Computers that are configured as domain controllers will have additional logs. System events are logged by Windows and Windows system services. Events can also be forwarded to an event log by other computers. Applications and Services logs vary – they include separate logs about the programs that run on your computer, as well as more detailed logs that pertain to specific Windows services.
You must be logged on as an administrator to perform these steps. If you aren’t logged on as an administrator, you can change only settings that apply to your user account, and some event logs might not be accessible.
The Windows Event Viewer is an MMC snap-in that tracks information in several different logs. Windows Logs include:
- Application (program) events, classified as error, warning, or information
- Security-related events. These events are called audits and are described as successful.
- Setup events. Computers that are configured as domain controllers will have additional logs displayed here.
- System events. These are logged by Windows and Windows system services.
- Forwarded events. These events are forwarded to this log by other computers.
To open Event Viewer, click the Start button | Control Panel | System and Security | Administrative Tools | then double-click Event Viewer. Next, click an event log in the left pane and double-click an event to view the details.
Windows Component Services
I often use the Windows Component Services because the Windows Event Viewer and Windows Services are built into the same management console view. The real value, however, is the ability to easily examine the COM+ Applications and DCOM Config of the destination server, as well as the [source] server from which you are migrating applications.
After you install the operating system, you must configure the system to enable Component Services administration on your network.

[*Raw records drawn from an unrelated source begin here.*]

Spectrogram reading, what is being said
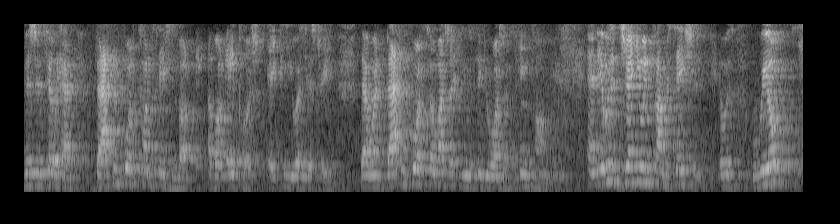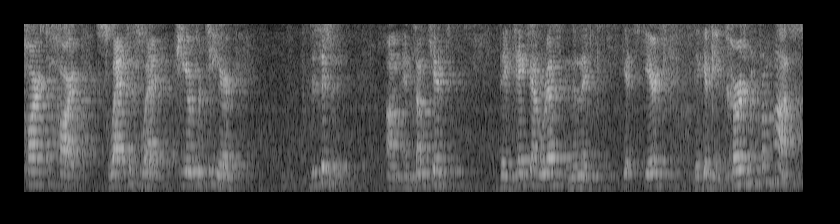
Mr. Tilly had back and forth conversations about about a push AP US history that went back and forth so much that you would think you were watching a ping pong game. And it was a genuine conversation. It was real heart to heart, sweat to sweat, tear for tear decision. Um, and some kids, they take that risk and then they get scared. They get the encouragement from us.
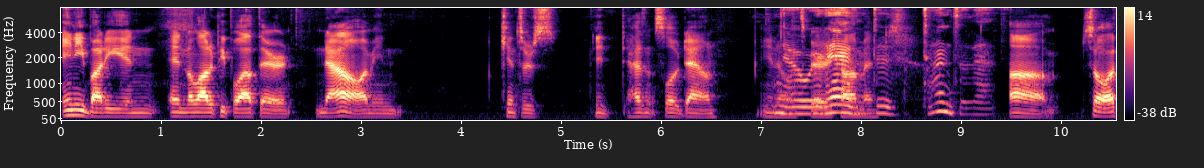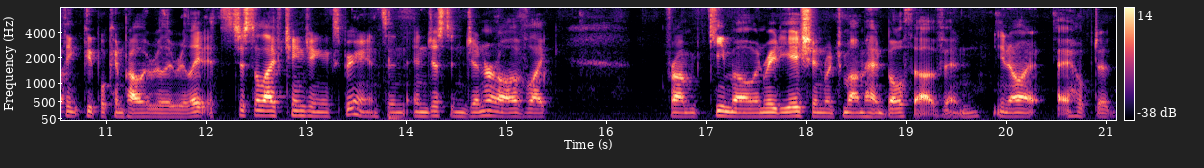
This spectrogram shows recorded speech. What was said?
anybody and, and a lot of people out there now, I mean, cancer's, it hasn't slowed down. You know, no, it's it very hasn't. common. There's tons of that. Um, so I think people can probably really relate. It's just a life changing experience, and, and just in general of like from chemo and radiation, which mom had both of, and you know I, I hope to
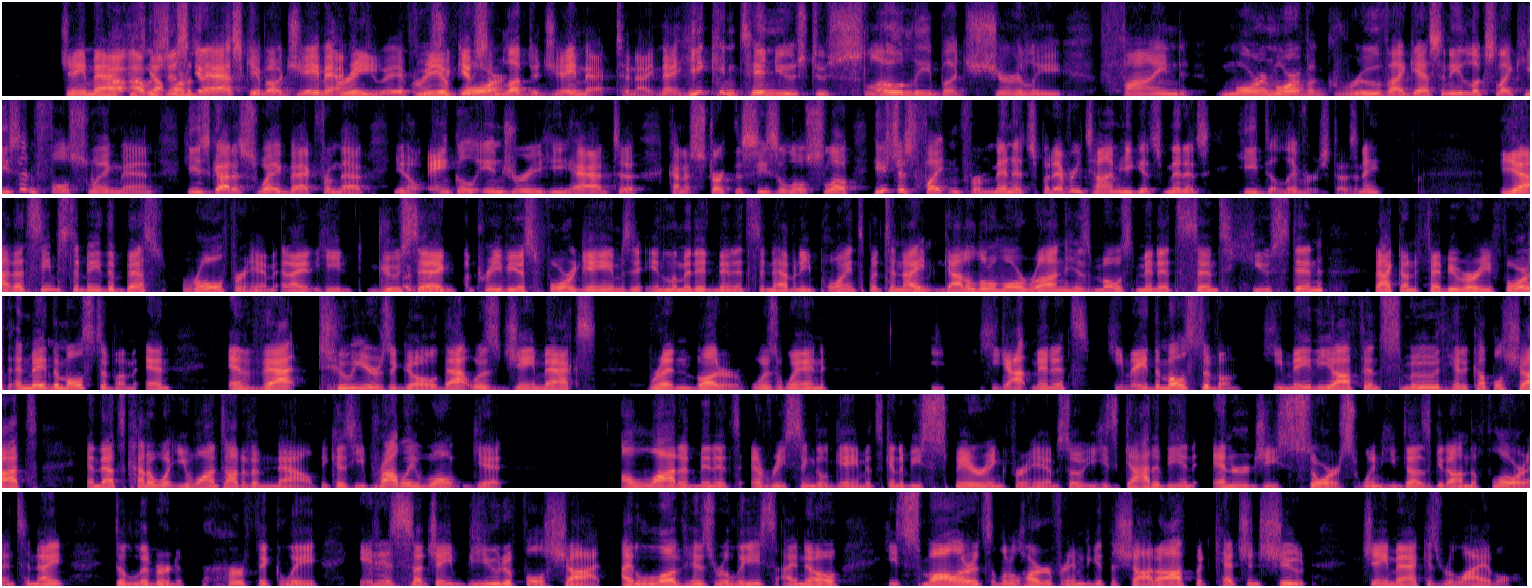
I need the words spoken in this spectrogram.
J Mac. I, I, was just going to ask you about J Mac. If three we should give some love to J Mac tonight, man, he continues to slowly but surely find more and more of a groove, I guess. And he looks like he's in full swing, man. He's got a swag back from that, you know, ankle injury he had to kind of start the season a little slow. He's just fighting for minutes, but every time he gets minutes, he delivers, doesn't he? Yeah, that seems to be the best role for him. And I he goose egged the previous four games in limited minutes, didn't have any points, but tonight mm. got a little more run, his most minutes since Houston back on February 4th, and made mm. the most of them. And and that two years ago, that was J Mac's bread and butter, was when he, he got minutes, he made the most of them. He made the offense smooth, hit a couple shots, and that's kind of what you want out of him now because he probably won't get a lot of minutes every single game. It's going to be sparing for him. So he's got to be an energy source when he does get on the floor. And tonight delivered perfectly. It is such a beautiful shot. I love his release. I know he's smaller. It's a little harder for him to get the shot off, but catch and shoot, J Mac is reliable.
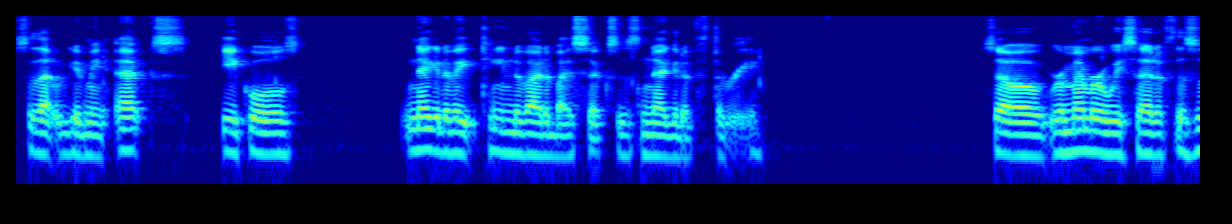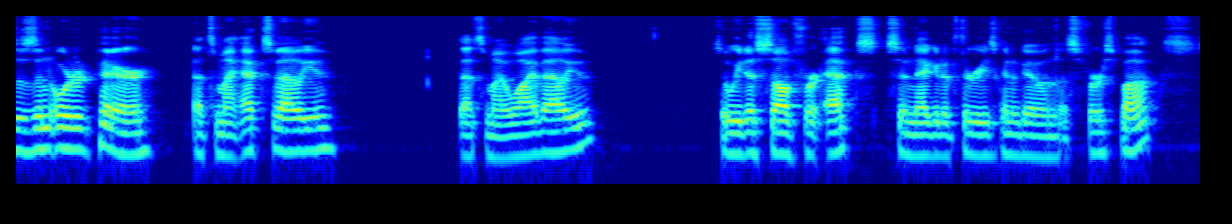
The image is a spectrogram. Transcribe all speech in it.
So that would give me x equals negative 18 divided by 6 is negative 3. So remember we said if this is an ordered pair, that's my x value, that's my y value. So we just solved for x, so negative 3 is going to go in this first box.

You enable administrator control for the System Application. You also configure Component Services to recognize your network by making computers visible to Component Services (Make Computers Visible to Component Services) and enabling component communication across computer boundaries by configuring DCOM (Enable or Disable DCOM). These configuration requirements are crucial to proper administration of Component Services.
Depending on the needs of your system, it might be necessary to perform configuration tasks beyond the tasks that have been outlined here. Although you may be able to configure the following properties at a later time, it is important to be aware of them early:
- The Component Services snap-in requires the Distributed Transaction Coordinator (DTC) service to be running; therefore, you must configure the DTC. For more information, see Manage Distributed Transactions
- If enhancing system scalability is a goal for you, you can configure Component Services to shut down application processes that are not being used. For more information, see COM+ General Tasks
In a future post, I’ll share tips for Advanced Troubleshooting including: Process Monitor (ProcMon), Process Explorer (ProcExp), Global Assembly Cache (GAC) Tool and Service Control (SC) Utility. Watch this space…